→ SOURCE RECORDS
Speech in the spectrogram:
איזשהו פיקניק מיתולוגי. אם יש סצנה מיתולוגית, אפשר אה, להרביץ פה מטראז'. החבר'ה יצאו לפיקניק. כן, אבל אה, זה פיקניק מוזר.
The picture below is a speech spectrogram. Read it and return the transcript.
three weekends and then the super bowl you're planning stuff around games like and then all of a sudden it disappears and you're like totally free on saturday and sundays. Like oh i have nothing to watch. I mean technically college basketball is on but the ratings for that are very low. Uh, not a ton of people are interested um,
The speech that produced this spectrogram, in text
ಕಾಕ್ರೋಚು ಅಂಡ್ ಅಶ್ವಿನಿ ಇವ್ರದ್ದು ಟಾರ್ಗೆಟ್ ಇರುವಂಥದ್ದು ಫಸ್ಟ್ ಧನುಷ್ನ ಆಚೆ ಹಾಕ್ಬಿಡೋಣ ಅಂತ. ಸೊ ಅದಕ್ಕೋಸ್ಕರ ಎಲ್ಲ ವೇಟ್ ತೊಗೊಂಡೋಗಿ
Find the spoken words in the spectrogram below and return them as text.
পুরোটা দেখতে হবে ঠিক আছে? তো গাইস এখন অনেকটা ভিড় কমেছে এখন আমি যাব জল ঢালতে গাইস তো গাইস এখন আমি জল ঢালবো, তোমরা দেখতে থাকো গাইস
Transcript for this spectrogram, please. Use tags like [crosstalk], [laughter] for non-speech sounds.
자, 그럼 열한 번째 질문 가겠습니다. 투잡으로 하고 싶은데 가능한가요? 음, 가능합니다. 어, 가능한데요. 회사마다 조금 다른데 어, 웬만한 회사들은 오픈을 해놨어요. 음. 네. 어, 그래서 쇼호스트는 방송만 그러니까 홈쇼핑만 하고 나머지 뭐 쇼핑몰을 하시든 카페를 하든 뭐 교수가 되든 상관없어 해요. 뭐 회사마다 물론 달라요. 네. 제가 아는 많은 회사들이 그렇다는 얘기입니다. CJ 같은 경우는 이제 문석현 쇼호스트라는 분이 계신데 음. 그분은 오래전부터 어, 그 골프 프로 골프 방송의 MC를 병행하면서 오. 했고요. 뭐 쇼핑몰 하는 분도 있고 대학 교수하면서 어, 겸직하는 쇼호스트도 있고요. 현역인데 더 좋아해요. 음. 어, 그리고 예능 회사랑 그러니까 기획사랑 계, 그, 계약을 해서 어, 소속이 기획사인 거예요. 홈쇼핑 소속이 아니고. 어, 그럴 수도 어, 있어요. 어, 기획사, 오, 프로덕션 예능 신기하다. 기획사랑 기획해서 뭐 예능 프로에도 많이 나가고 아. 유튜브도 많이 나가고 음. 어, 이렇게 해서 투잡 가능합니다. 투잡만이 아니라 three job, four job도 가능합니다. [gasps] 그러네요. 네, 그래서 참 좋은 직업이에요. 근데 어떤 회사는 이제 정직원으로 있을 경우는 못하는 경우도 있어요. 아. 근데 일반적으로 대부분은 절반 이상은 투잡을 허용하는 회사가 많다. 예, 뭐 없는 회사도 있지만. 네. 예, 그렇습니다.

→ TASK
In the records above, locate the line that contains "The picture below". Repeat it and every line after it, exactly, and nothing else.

→ EXERCISE RESPONSE
The picture below is a speech spectrogram. Read it and return the transcript.
three weekends and then the super bowl you're planning stuff around games like and then all of a sudden it disappears and you're like totally free on saturday and sundays. Like oh i have nothing to watch. I mean technically college basketball is on but the ratings for that are very low. Uh, not a ton of people are interested um,
The speech that produced this spectrogram, in text
ಕಾಕ್ರೋಚು ಅಂಡ್ ಅಶ್ವಿನಿ ಇವ್ರದ್ದು ಟಾರ್ಗೆಟ್ ಇರುವಂಥದ್ದು ಫಸ್ಟ್ ಧನುಷ್ನ ಆಚೆ ಹಾಕ್ಬಿಡೋಣ ಅಂತ. ಸೊ ಅದಕ್ಕೋಸ್ಕರ ಎಲ್ಲ ವೇಟ್ ತೊಗೊಂಡೋಗಿ
Find the spoken words in the spectrogram below and return them as text.
পুরোটা দেখতে হবে ঠিক আছে? তো গাইস এখন অনেকটা ভিড় কমেছে এখন আমি যাব জল ঢালতে গাইস তো গাইস এখন আমি জল ঢালবো, তোমরা দেখতে থাকো গাইস
Transcript for this spectrogram, please. Use tags like [crosstalk], [laughter] for non-speech sounds.
자, 그럼 열한 번째 질문 가겠습니다. 투잡으로 하고 싶은데 가능한가요? 음, 가능합니다. 어, 가능한데요. 회사마다 조금 다른데 어, 웬만한 회사들은 오픈을 해놨어요. 음. 네. 어, 그래서 쇼호스트는 방송만 그러니까 홈쇼핑만 하고 나머지 뭐 쇼핑몰을 하시든 카페를 하든 뭐 교수가 되든 상관없어 해요. 뭐 회사마다 물론 달라요. 네. 제가 아는 많은 회사들이 그렇다는 얘기입니다. CJ 같은 경우는 이제 문석현 쇼호스트라는 분이 계신데 음. 그분은 오래전부터 어, 그 골프 프로 골프 방송의 MC를 병행하면서 오. 했고요. 뭐 쇼핑몰 하는 분도 있고 대학 교수하면서 어, 겸직하는 쇼호스트도 있고요. 현역인데 더 좋아해요. 음. 어, 그리고 예능 회사랑 그러니까 기획사랑 계, 그, 계약을 해서 어, 소속이 기획사인 거예요. 홈쇼핑 소속이 아니고. 어, 그럴 수도 어, 있어요. 어, 기획사, 오, 프로덕션 예능 신기하다. 기획사랑 기획해서 뭐 예능 프로에도 많이 나가고 아. 유튜브도 많이 나가고 음. 어, 이렇게 해서 투잡 가능합니다. 투잡만이 아니라 three job, four job도 가능합니다. [gasps] 그러네요. 네, 그래서 참 좋은 직업이에요. 근데 어떤 회사는 이제 정직원으로 있을 경우는 못하는 경우도 있어요. 아. 근데 일반적으로 대부분은 절반 이상은 투잡을 허용하는 회사가 많다. 예, 뭐 없는 회사도 있지만. 네. 예, 그렇습니다.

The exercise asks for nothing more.